First of all, I think that it’s arguably the worst semantic choice ever made. This country is never going to be sold on something called “defund the police.” We’re just not going to be able to sell that. I think when people hear it, they don’t understand that the argument that’s being made is that we heap on police a number of responsibilities that they’re ill-equipped to provide — frankly, much like we do with teachers. We ask [teachers] now to do everything for us. And we need to reevaluate that. But that’s not the way that it comes across to half the country. They just think it means that we’re going to take away their guns and eviscerate their department. That’s really not what it’s about, at least not as I understand it.
But you know, sometimes the switch gets thrown in the country and things move quickly. I think that same-sex marriage was like that. I think that there’s been a very rapid move on marijuana legalization, too. So sometimes, all of a sudden there’s this collective will, and people realize that it’s time to make changes. I don’t know if either of those are good comparisons, but they’re what comes to mind.
As a person who’s come to the center from the right, how do you view this moment where a lot of ideas and politicians coming from the left are getting traction out on the streets? I’m thinking of politicians like AOC and some Bernie-backed candidates who won Philly primaries recently. And the ideas around police reform and decarceration that are at the center of the protests.
I’m not sure that any of those are yet winning in Middle America, whatever that might mean. I think that they’re definitely in control of the Democratic side of the ledger. But you know, I look at who is the Democratic nominee. When all is said and done, it wasn’t Elizabeth Warren, and it wasn’t Kamala Harris. It was Joe Biden, who, to my way of thinking, was the most centrist of any of the candidates running. I think there’s a divide between the party apparatus, the worker bees, and certainly the leadership.
Speaking of Joe Biden, how do you see November playing out?
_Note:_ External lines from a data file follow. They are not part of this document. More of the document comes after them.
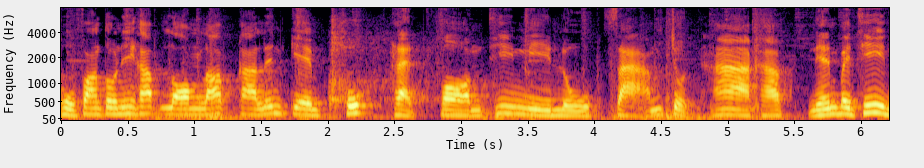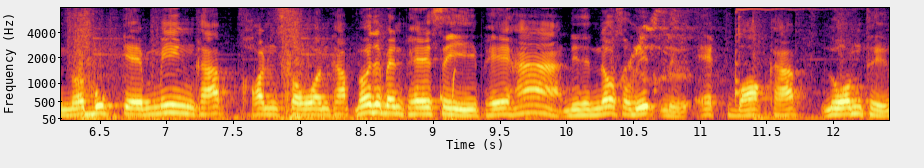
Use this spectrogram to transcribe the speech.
หูฟังตัวนี้ครับรองรับการเล่นเกมทุกแพลตฟอร์มที่มีรู3.5 ครับ เน้นไปที่โน้ตบุ๊กเกมมิ่งครับ คอนโซลครับ ไม่ว่าจะเป็น Play 4 Play 5 Nintendo Switch หรือ Xbox ครับ รวมถึง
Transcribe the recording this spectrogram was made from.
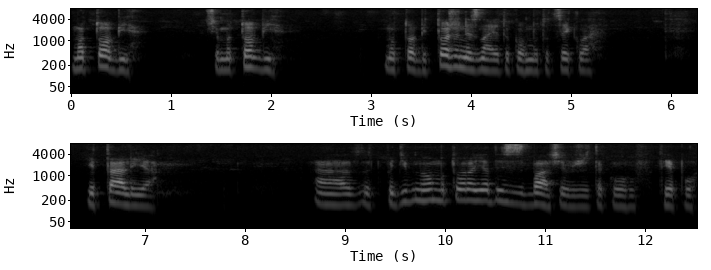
Мотобі. Чи Мотобі. Мотобі. Теж не знаю такого мотоцикла. Італія. А, подібного мотора я десь бачив вже такого типу.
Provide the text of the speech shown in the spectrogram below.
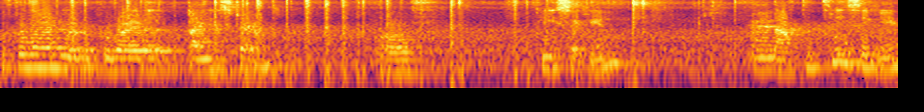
after that we have to provide a timestamp of 3 second and after 3 second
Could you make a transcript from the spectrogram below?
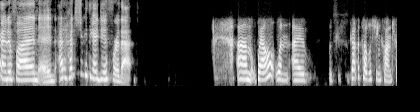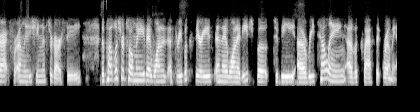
kind of fun. And I- how did you get the idea for that? Um, well, when I got the publishing contract for Unleashing Mr. Darcy, the publisher told me they wanted a three book series and they wanted each book to be a retelling of a classic romance.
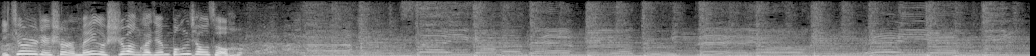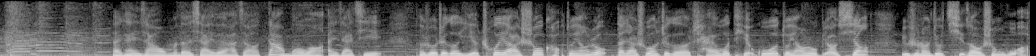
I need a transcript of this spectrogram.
你今儿这事儿没个十万块钱甭想走。来看一下我们的下一位哈，叫大魔王爱佳期，他说这个野炊啊，烧烤炖羊肉，大家说这个柴火铁锅炖羊肉比较香，于是呢就起灶生火。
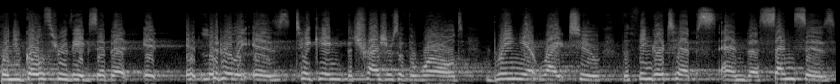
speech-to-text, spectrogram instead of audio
When you go through the exhibit, it, it literally is taking the treasures of the world, bringing it right to the fingertips and the senses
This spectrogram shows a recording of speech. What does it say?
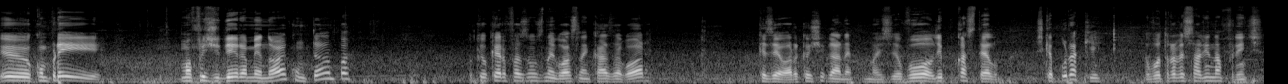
Eu comprei uma frigideira menor com tampa, porque eu quero fazer uns negócios lá em casa agora. Quer dizer, a hora que eu chegar, né? Mas eu vou ali pro castelo. Acho que é por aqui. Eu vou atravessar ali na frente.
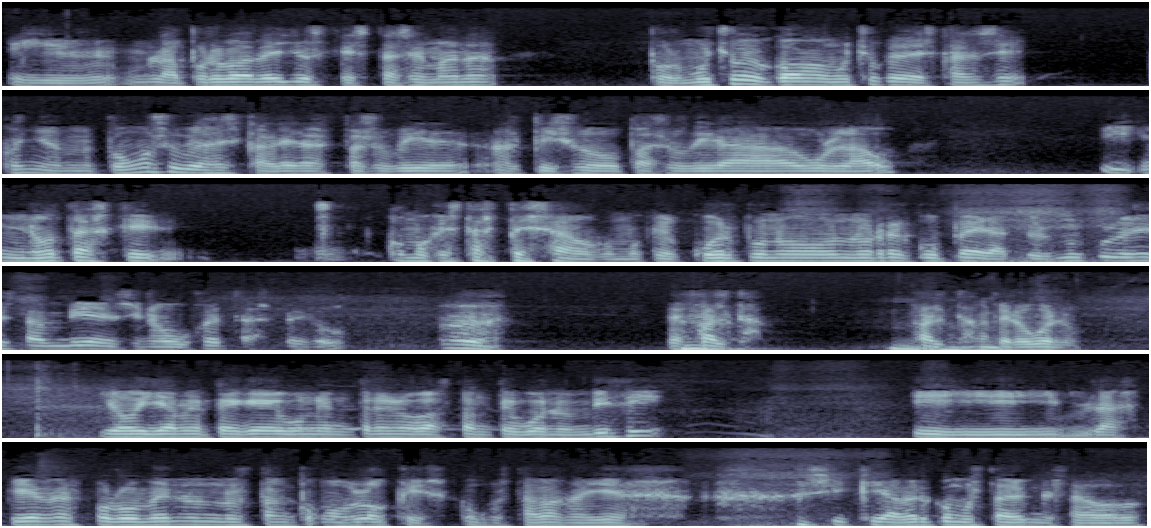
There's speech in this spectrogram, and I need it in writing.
Y la prueba de ello es que esta semana, por mucho que coma, mucho que descanse, coño, me pongo a subir las escaleras para subir al piso, para subir a un lado, y notas que como que estás pesado, como que el cuerpo no, no recupera, tus músculos están bien, sin agujetas, pero te falta falta, pero bueno. Yo ya me pegué un entreno bastante bueno en bici y las piernas por lo menos no están como bloques, como estaban ayer. Así que a ver cómo está en el sábado.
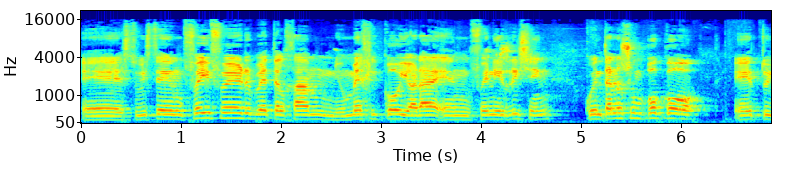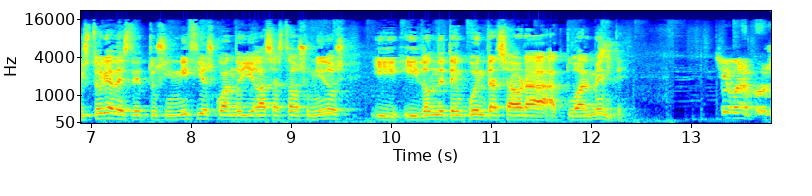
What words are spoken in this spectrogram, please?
estuviste en Pfeiffer, Bethlehem, New México y ahora en Phoenix Racing. Cuéntanos un poco tu historia desde tus inicios cuando llegas a Estados Unidos y, dónde te encuentras ahora actualmente. Sí, bueno, pues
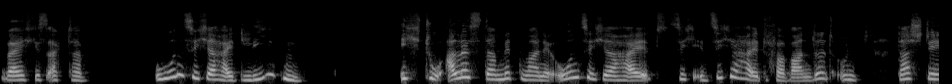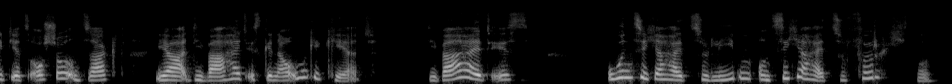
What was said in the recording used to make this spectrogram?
weil ich gesagt habe, Unsicherheit lieben. Ich tue alles, damit meine Unsicherheit sich in Sicherheit verwandelt. Und das steht jetzt Osho und sagt, ja, die Wahrheit ist genau umgekehrt. Die Wahrheit ist, Unsicherheit zu lieben und Sicherheit zu fürchten.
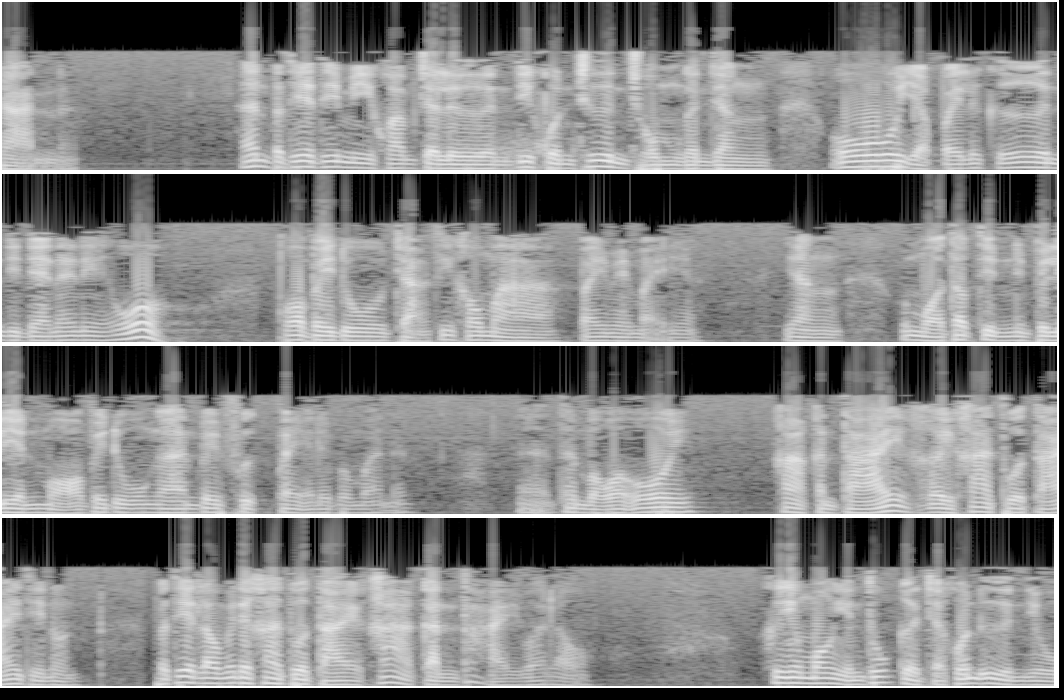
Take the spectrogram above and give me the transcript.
ญาณนะท่านประเทศที่มีความเจริญที่คนชื่นชมกันยัง โอ้อยากไปเหลือเกิน ดินแดนนั่นนี่โอ้พอไปดูจากที่เขามาไปใหม่ ๆ เนี่ย อย่างคุณหมอทับทินไปเรียนหมอไปดูงานไปฝึกไปอะไรประมาณนั้นท่านบอกว่า โอ้ย ฆ่ากันตาย เคยฆ่าตัวตายที่นนประเทศเราไม่ได้ฆ่าตัวตายฆ่ากันตายว่าเรา คือยังมองเห็นทุกเกิดจากคนอื่นอยู่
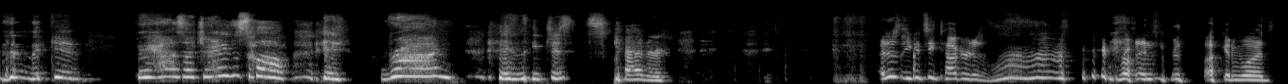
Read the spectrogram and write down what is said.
And the kid, he has a chainsaw. And run! And they just scatter. I just you can see Tucker just running through the fucking woods.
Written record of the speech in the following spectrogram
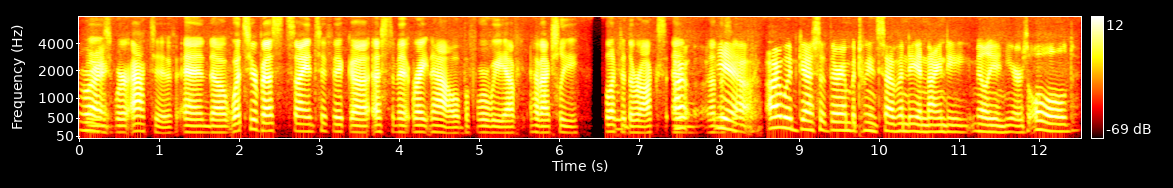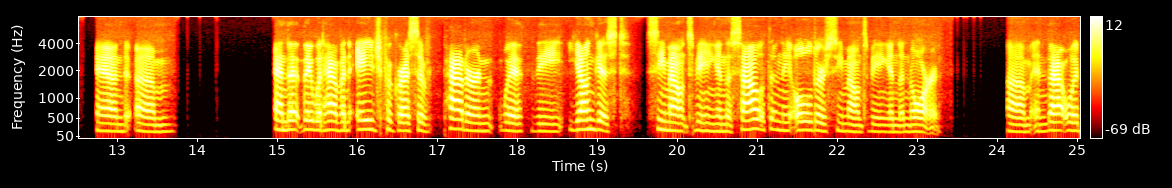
Right. these were active. And uh, what's your best scientific uh, estimate right now before we have, have actually collected the rocks I- done the yeah, sampling? I would guess that they're in between 70 and 90 million years old, and um, and that they would have an age progressive pattern with the youngest seamounts being in the south and the older seamounts being in the north. Um, and that would,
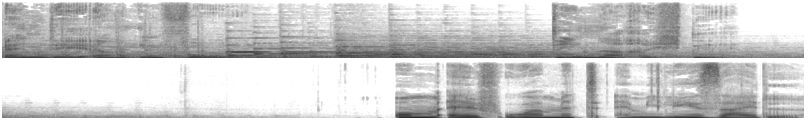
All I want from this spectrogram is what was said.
NDR Info. Die Nachrichten. Um 11 Uhr mit Emily Seidel.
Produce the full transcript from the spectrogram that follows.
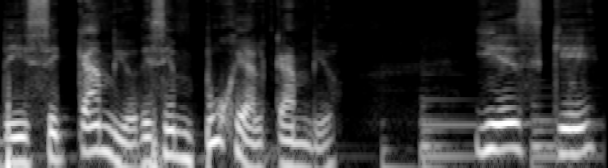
de ese cambio, de ese empuje al cambio. Y es que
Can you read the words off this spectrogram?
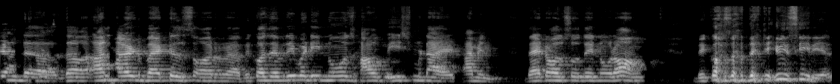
yeah. and uh, Yes. the unheard battles, or uh, because everybody knows how Bhishma died. I mean, that also they know wrong because of the TV serial.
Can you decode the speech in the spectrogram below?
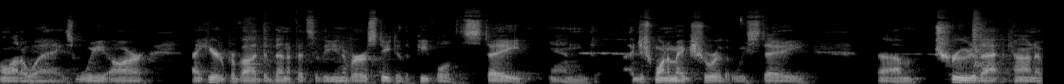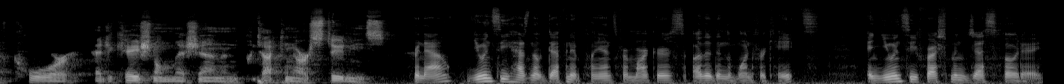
in a lot of ways. We are uh, here to provide the benefits of the university to the people of the state. And I just want to make sure that we stay um, true to that kind of core educational mission and protecting our students. For now, UNC has no definite plans for markers other than the one for Cates. And UNC freshman Jess Fode,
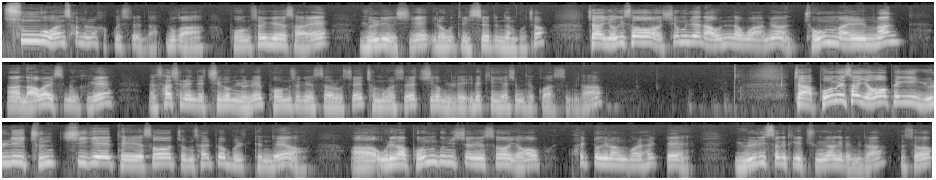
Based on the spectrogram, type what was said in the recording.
숭고한 사명을 갖고 있어야 된다. 누가 보험 설계사의 윤리 의식에 이런 것들이 있어야 된다는 거죠. 자, 여기서 시험 문제 나온다고 하면 좋은 말만 어, 나와 있으면 그게 사실은 이제 직업 윤리, 보험 설계사로서의 전문가로서의 직업 윤리 이렇게 이해하시면 될 것 같습니다. 자, 보험회사 영업행위 윤리 준칙에 대해서 좀 살펴볼 텐데요. 아, 우리가 보험금 시장에서 영업 활동이라는 걸 할 때 윤리성이 되게 중요하게 됩니다. 그래서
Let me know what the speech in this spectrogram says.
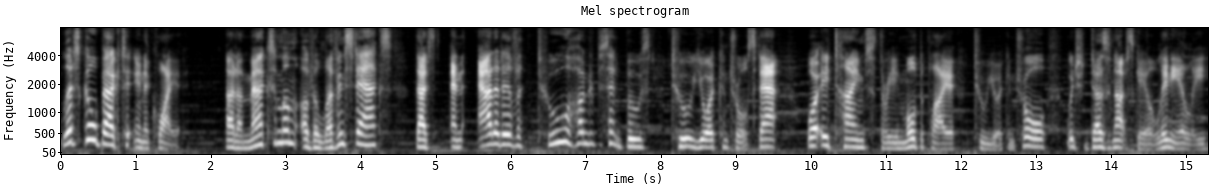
Let's go back to Inner Quiet. At a maximum of 11 stacks, that's an additive 200% boost to your control stat, or a times 3 multiplier to your control, which does not scale linearly.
As you and I are speaking, it’s the 7th of July. If the election were held today, I don’t think it would be close. I say that trying to be an impartial observer, not someone rooting for an outcome. And of course, I’ll get callers who will say I said the same thing four years ago. And they’re right. But I look at a lot of data, and it’s not that there’s a one-off showing Joe winning. It’s the national surveys. It’s a very detailed Pew Research poll from a week ago, and it’s surveys done in the battleground states that show him with a double-digit lead in Pennsylvania, Michigan and Wisconsin. Donald Trump is his own worst enemy. This right now is a referendum on him, and he’s losing. And the pandemic — not because he would wish for it — ends up being an enormous advantage for Joe Biden, because it gives him all the reason to stay close to home. I’m trying to avoid the “in the basement” language. He is going out, only to the extent that he needs to go out to continue to be part of a narrative. But they are just letting Trump be Trump, and that’s not helping Trump. If there were no pandemic, Biden would have a live mic on him for 10 hours a day, which he doesn’t now.
How has the COVID shutdown affected the logistics of your work as a commentator and journalist?
Well, I don’t have in-studio guests. I haven’t for four months. I worried initially, with my radio program, that the call volume might not be what it had been before. My perception is that most of the people who call my program are in their cars, and a lot fewer people have been on the roadways. Thankfully, I never missed a beat. There was never any change. And the television world, again, I can’t complain. The only alteration for me is that on Saturday mornings, I’ve been doing my own makeup, and I have learned how to powder my noggin.